After days of heavy rain, some 100,000 cubic meters (3.5 million cubic feet) of mud and rocks swept over the hydropower project in China's mountainous Taining county.
The landslide, at around 5 a.m. local time early Sunday (2200 UTC, Saturday), buried an office building and the workers' living area of a hydroelectric power station that was under construction.
A torrent of mud buried a temporary shed used by workers building the power plant in Taining County in Fujian province, the official Xinhua news agency said.
Giving the surname Wei, a Taining county official said firefighters and police were attempting to reach the buried employees who had been working on the project, with President Xi Jinping demanding "maximum efforts" to rescue the workers.
President Xi Jinping had urged "maximum efforts" to find survivors.
Beijing's official Xinhua News Agency reported that seven people were rescued from the natural disaster, with injuries including broken bones.
Evacuation and road collapse
In a similar incident last December, 77 people were buried in a landslide in the southern city of Shenzhen. The government blamed breaches of construction safety rules for the disaster and a number of officials have been arrested.
Following days of heavy rain in southeastern China this week, a 75-year-old woman and her 3-year-old great-grandson were also reportedly washed away in an overflowing river from Friday to Saturday in Hubei province.
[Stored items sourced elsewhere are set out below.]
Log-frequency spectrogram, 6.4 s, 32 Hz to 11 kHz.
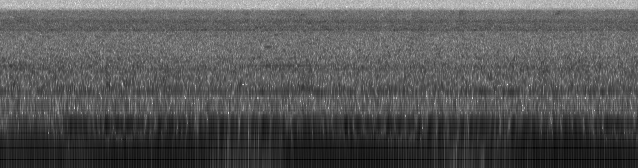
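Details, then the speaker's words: Cooler Master Mobius OC 120 PC fan at maximum speed: steady loud low whoosh and hum, no clicks or rattles; several harmonic resonances noted, airflow cones out widely. Kind of noisy at full speed. "so that's the maximum um this one is kind of noisy to be honest and it does cone out like like this it's a fairly significant cone so keep that in mind"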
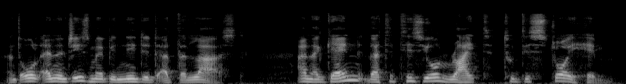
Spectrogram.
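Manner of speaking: put-on earnest old Dutch scholar laying out the plan; Van Helsing's Dutch accent. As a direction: Dutch professor voice.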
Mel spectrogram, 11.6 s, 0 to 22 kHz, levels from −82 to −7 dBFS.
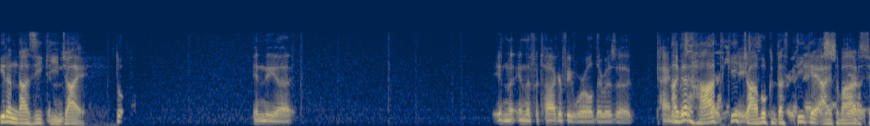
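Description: Speech over what sounds like a wideband call link, with nothing above 8 kHz, which fits G.722 at 64 kbps. There's a brief speech suppressed in double talk dip at 0.59–0.64 s, about 15 dB down, and a longer stretch from 9.18 to 11.54 s where the voice drops by up to about 20 dB for around a second and a half in total. That's likely the echo canceller ducking the talker because both sides were talking at once. There's also echo leak, a delayed copy of the voice arriving roughly 180–187 ms late, at 1.1–1.4 s, 1.77–1.82 s, 9.18–9.73 s, 10.58–10.64 s, 11.04–11.14 s and 11.45–11.57 s. The early bits sit about 35 dB under the speech, the later ones only about 15 dB under (about 25 dB for the last), most likely the far end's loudspeaker echo slipping past its canceller.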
Rainstorms had earlier led to the evacuation of more than 1,000 people in Guangxi region, and collapsed a road in Guizhou province, leaving one person dead and a second missing.